- Problem to work on: Pictures excluded, output exactly the lines from the one containing "This spectrogram represents" through the last line of the listing below.

- Provided data:
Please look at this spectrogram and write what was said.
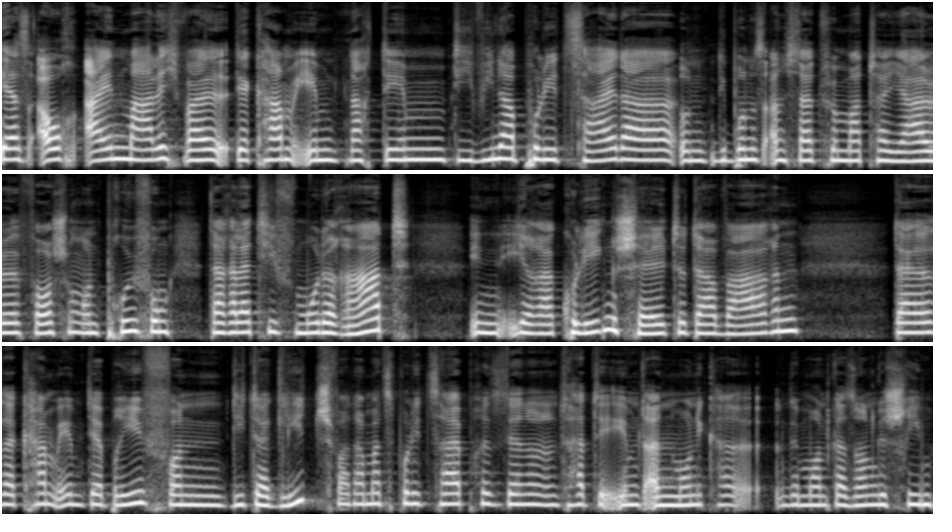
der ist auch einmalig, weil der kam eben, nachdem die Wiener Polizei da und die Bundesanstalt für Materialforschung und Prüfung da relativ moderat in ihrer Kollegenschelte da waren. Da, da, kam eben der Brief von Dieter Glitsch, war damals Polizeipräsident und hatte eben an Monika de Montgazon geschrieben,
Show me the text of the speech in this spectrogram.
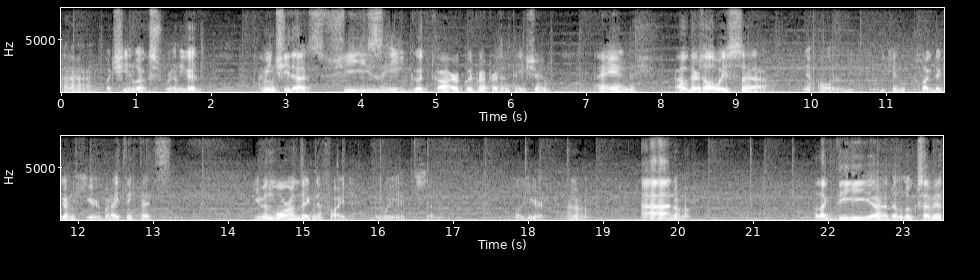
Uh, but she looks really good. I mean, she does. She's a good car, good representation. And, oh, there's always, uh, you, know, oh, you can plug the gun here, but I think that's even more undignified the way it's uh, plug here. I don't know. I don't know. I like the uh, the looks of it.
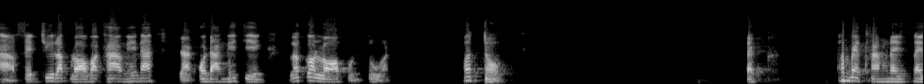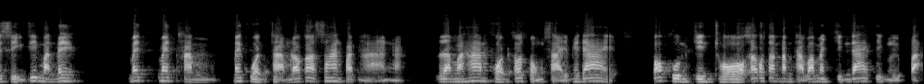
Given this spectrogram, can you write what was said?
อ้าวเซ็นชื่อรับรองว่าข้าวนี้นะจากโกดังนี้จริง แล้วก็รอผลตรวจก็จบ แต่ ถ้าไปทำในในสิ่งที่มันไม่ไม่ไม่ทำไม่ควรทำแล้วก็สร้างปัญหาไงเรามาห้ามคนเขาสงสัยไม่ได้ เพราะคุณกินโชว์เขาก็ต้องคำถามว่ามันกินได้จริงหรือเปล่า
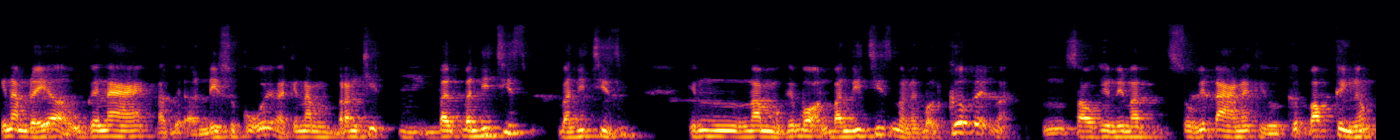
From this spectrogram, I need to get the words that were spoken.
Cái năm đấy ở Ukraine, đặc biệt ở Liên Xô cũ ấy, là cái năm bandit, banditism, banditism cái năm một cái bọn banditis mà là bọn cướp đấy mà. Ừ, sau khi lên mặt Soviet tan ấy thì cướp bóc kinh lắm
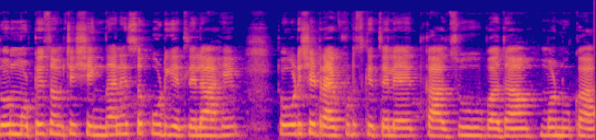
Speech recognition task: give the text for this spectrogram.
दोन मोठे चमचे शेंगदाण्याचं कूट घेतलेलं आहे. थोडेसे ड्रायफ्रूट्स घेतलेले आहेत काजू बदाम मनुका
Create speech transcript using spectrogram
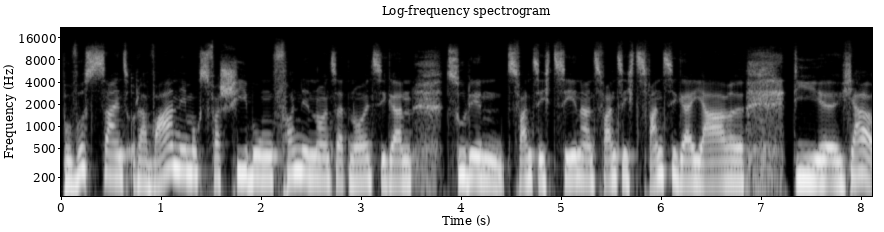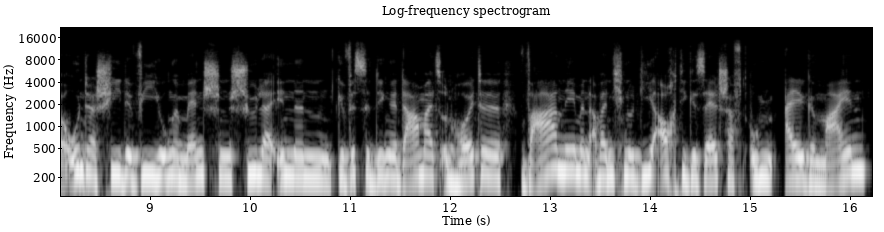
Bewusstseins- oder Wahrnehmungsverschiebungen von den 1990ern zu den 2010ern, 2020er Jahre, die ja Unterschiede, wie junge Menschen, SchülerInnen gewisse Dinge damals und heute wahrnehmen, aber nicht nur die, auch die Gesellschaft um allgemein allgemein.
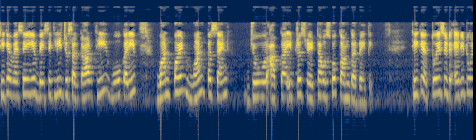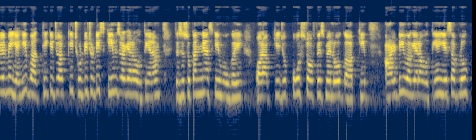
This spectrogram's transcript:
ठीक है? वैसे ये बेसिकली जो सरकार थी, वो करीब 1.1 परसेंट जो आपका इंटरेस्ट रेट था, उसको कम कर रही थी। ठीक है? तो इस एडिटोरियल में यही बात थी कि जो आपकी छोटी छोटी स्कीम्स वगैरह होती है ना, जैसे सुकन्या स्कीम हो गई और आपकी जो पोस्ट ऑफ़िस में लोग, आपकी आरडी वगैरह होती हैं, ये सब लोग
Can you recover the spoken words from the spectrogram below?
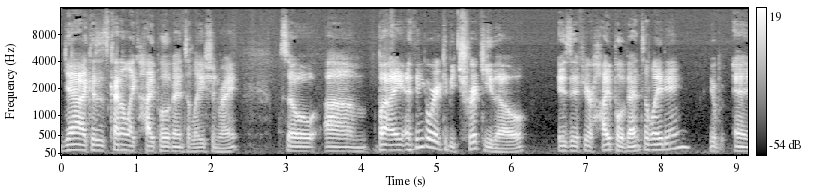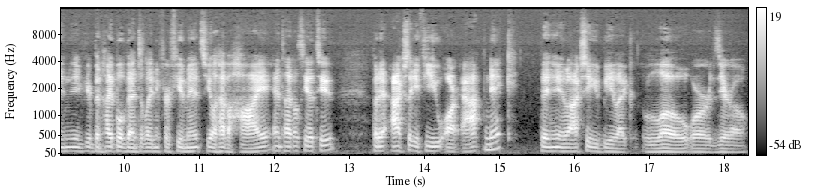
Yeah, because it's kind of like hypoventilation, right? So, um, but I, I think where it could be tricky though is if you're hypoventilating, you're, and if you've been hypoventilating for a few minutes, you'll have a high end tidal CO2. But it actually, if you are apneic, then it'll actually be like low or zero.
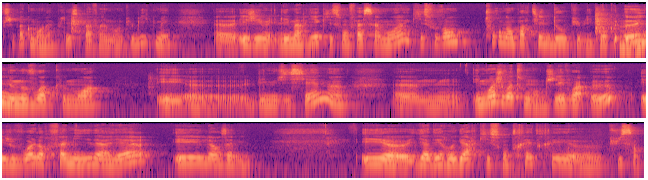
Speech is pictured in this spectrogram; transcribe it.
Je sais pas comment l'appeler, c'est pas vraiment un public, mais euh, et j'ai les mariés qui sont face à moi et qui souvent tournent en partie le dos au public. Donc eux, Mhm. ils ne me voient que moi et euh, les musiciennes. Euh, et moi, je vois tout le monde. Je les vois eux et je vois leur famille derrière et leurs amis. Et euh, il y a des regards qui sont très très euh, puissants.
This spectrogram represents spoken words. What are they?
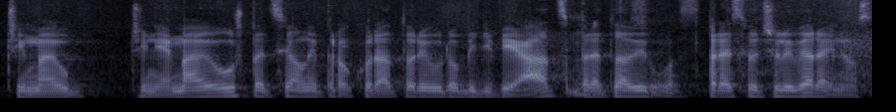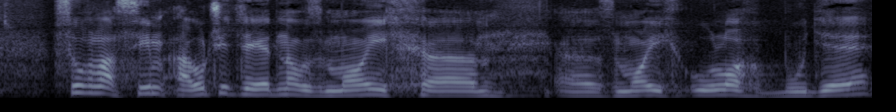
Či, majú, či nemajú špeciálni prokurátori urobiť viac, preto aby Súhlasím. presvedčili verejnosť? Súhlasím a určite jednou z mojich, z mojich úloh bude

- Answer space:
This spectrogram represents spoken words. What are they?
Či, majú, či nemajú špeciálni prokurátori urobiť viac, preto aby Súhlasím. presvedčili verejnosť? Súhlasím a určite jednou z mojich, z mojich úloh bude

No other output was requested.